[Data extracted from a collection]

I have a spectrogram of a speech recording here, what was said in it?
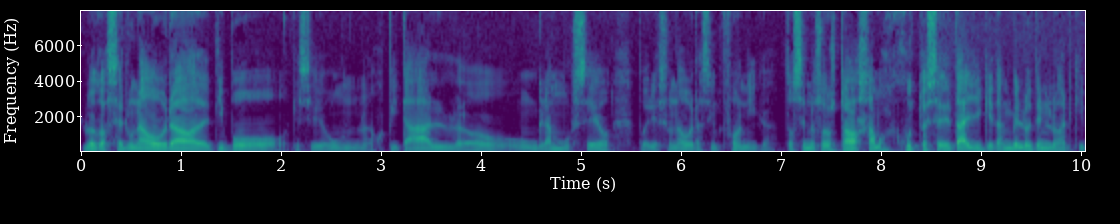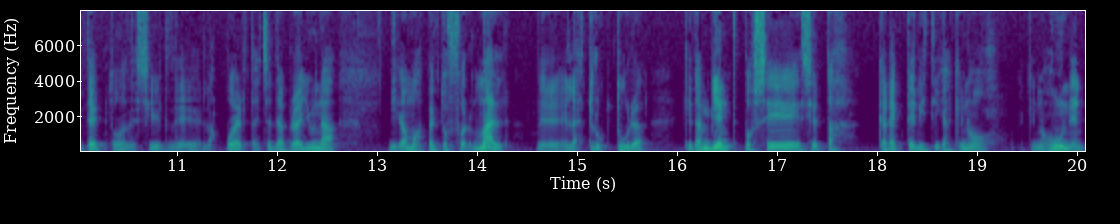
Luego hacer una obra de tipo, que sé un hospital o un gran museo, podría ser una obra sinfónica. Entonces nosotros trabajamos justo ese detalle que también lo tienen los arquitectos, es decir, de las puertas, etcétera, pero hay una, digamos, aspecto formal de la estructura que también posee ciertas características que nos, que nos unen.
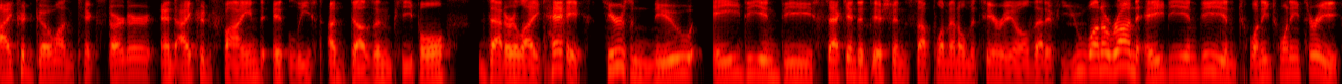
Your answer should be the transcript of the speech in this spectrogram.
I could go on Kickstarter and I could find at least a dozen people that are like, "Hey, here's new AD&D second edition supplemental material that if you want to run AD&D in 2023,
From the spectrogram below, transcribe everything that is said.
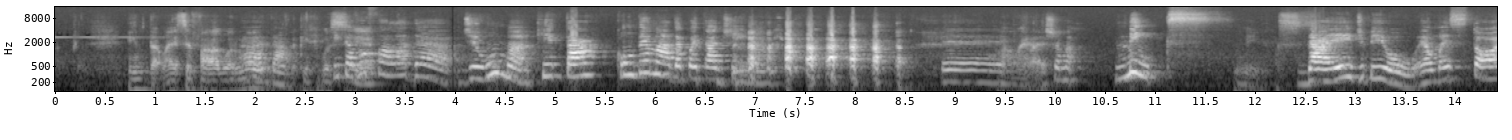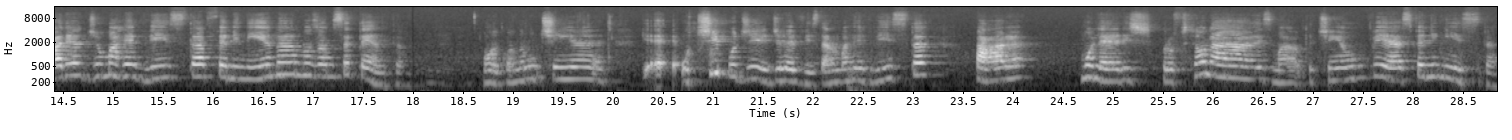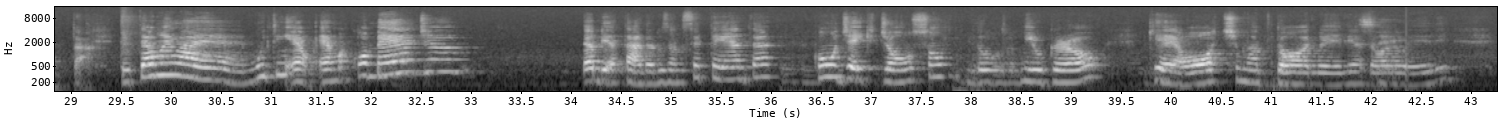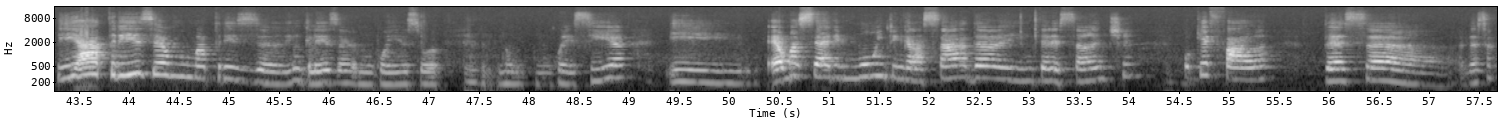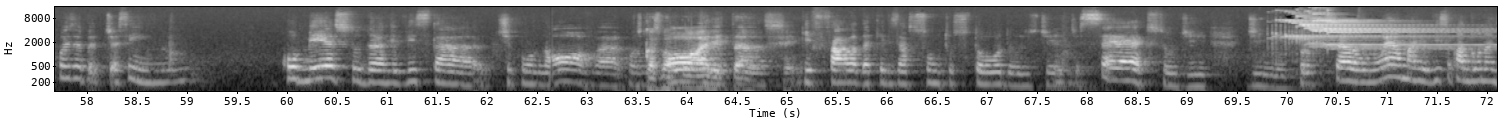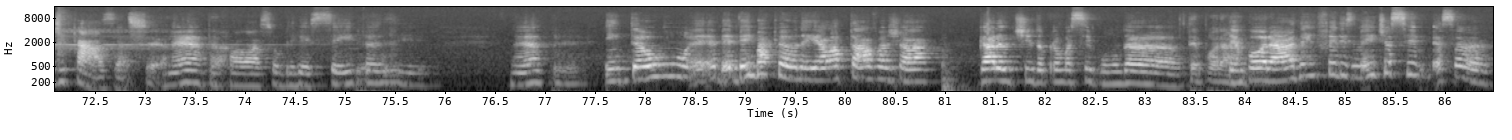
Então, aí você fala agora uma Ah, outra. tá. Que, que você Então vou falar da, de uma que tá condenada, coitadinha. É, Qual é? chama Minx, Mix. da HBO. É uma história de uma revista feminina nos anos 70. Bom, Quando não tinha. É, O tipo de, de revista era uma revista para mulheres profissionais, uma- que tinha um viés feminista. Tá. Então ela é muito é, é uma comédia ambientada nos anos 70 com o Jake Johnson do New Girl, que é ótimo, adoro ele, adoro Sim. ele. E a atriz é uma atriz inglesa, não conheço, não, não conhecia. E é uma série muito engraçada e interessante, porque fala dessa, dessa coisa, assim, no começo da revista tipo nova, sim. que fala daqueles assuntos todos de, de sexo, de, de profissão. Não é uma revista com a dona de casa, Certo. né? Para Tá. falar sobre receitas Uhum. e, né? Uhum. Então é, é bem bacana e ela estava já garantida para uma segunda Temporada. temporada. E, infelizmente esse, essa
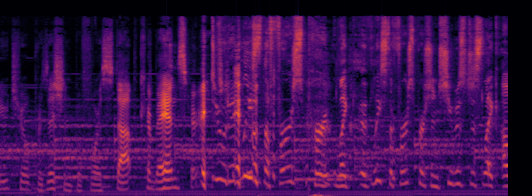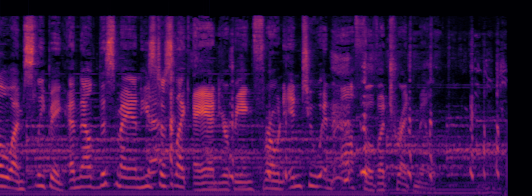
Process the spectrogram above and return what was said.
neutral position before stop commands are Dude, at least the first per like at least the first person, she was just like, "Oh, I'm sleeping," and now this man, he's just like, "And you're being thrown into and off of a treadmill."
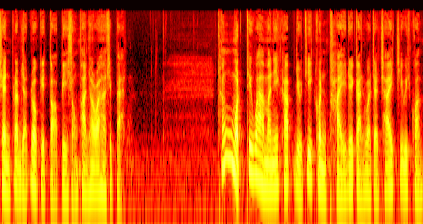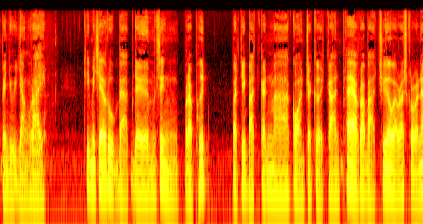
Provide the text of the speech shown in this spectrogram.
เช่น พระบัญญัติโรคติดต่อปี 2558 ทั้งหมดที่ว่ามานี้ครับอยู่ที่คนไทยด้วยกันว่าจะใช้ชีวิตความเป็นอยู่อย่างไร ที่ไม่ใช่รูปแบบเดิม ซึ่งประพฤติปฏิบัติกันมาก่อนจะเกิดการแพร่ระบาดเชื้อไวรัสโคโรน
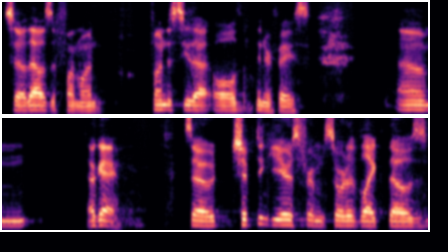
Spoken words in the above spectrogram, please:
so that was a fun one. Fun to see that old interface. Um, okay so shifting gears from sort of like those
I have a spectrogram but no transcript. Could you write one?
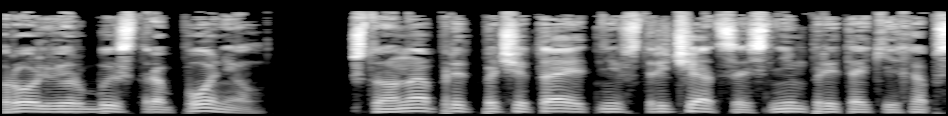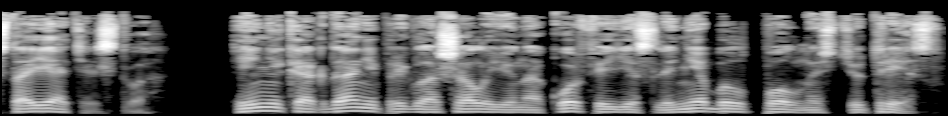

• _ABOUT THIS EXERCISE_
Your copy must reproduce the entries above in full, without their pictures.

• _OUTPUT_
I have a spectrogram of a speech recording here, what was said in it?
Luego hacer una obra de tipo, que sé un hospital o un gran museo, podría ser una obra sinfónica. Entonces nosotros trabajamos justo ese detalle que también lo tienen los arquitectos, es decir, de las puertas, etcétera, pero hay una, digamos, aspecto formal de la estructura que también posee ciertas características que nos, que nos unen.
Your answer should be the transcript of the speech in this spectrogram.
I could go on Kickstarter and I could find at least a dozen people that are like, "Hey, here's new AD&D second edition supplemental material that if you want to run AD&D in 2023,
From the spectrogram below, transcribe everything that is said.
Então, aí você fala agora uma Ah, outra. tá. Que, que você Então vou falar da, de uma que tá condenada, coitadinha. É, Qual é? chama Minx, Mix. da HBO. É uma história de uma revista feminina nos anos 70. Bom, Quando não tinha. É, O tipo de, de revista era uma revista para mulheres profissionais, uma- que tinha um viés feminista. Tá. Então ela é muito é, é uma comédia ambientada nos anos 70 com o Jake Johnson do New Girl, que é ótimo, adoro ele, adoro Sim. ele. E a atriz é uma atriz inglesa, não conheço, não, não conhecia. E é uma série muito engraçada e interessante, porque fala dessa, dessa coisa, assim, no começo da revista tipo nova, sim. que fala daqueles assuntos todos de, de sexo, de, de profissão. Não é uma revista com a dona de casa, Certo. né? Para Tá. falar sobre receitas Uhum. e, né? Uhum. Então é, é bem bacana e ela estava já garantida para uma segunda Temporada. temporada. E, infelizmente esse, essa
Process the spectrogram above and return what was said.
neutral position before stop commands are Dude, at least the first per like at least the first person, she was just like, "Oh, I'm sleeping," and now this man, he's just like, "And you're being thrown into and off of a treadmill."
Provide the text of the speech shown in this spectrogram.
เช่น พระบัญญัติโรคติดต่อปี 2558 ทั้งหมดที่ว่ามานี้ครับอยู่ที่คนไทยด้วยกันว่าจะใช้ชีวิตความเป็นอยู่อย่างไร ที่ไม่ใช่รูปแบบเดิม ซึ่งประพฤติปฏิบัติกันมาก่อนจะเกิดการแพร่ระบาดเชื้อไวรัสโคโรน
Spoken words in the above spectrogram, please:
so that was a fun one. Fun to see that old interface. Um, okay so shifting gears from sort of like those
I have a spectrogram but no transcript. Could you write one?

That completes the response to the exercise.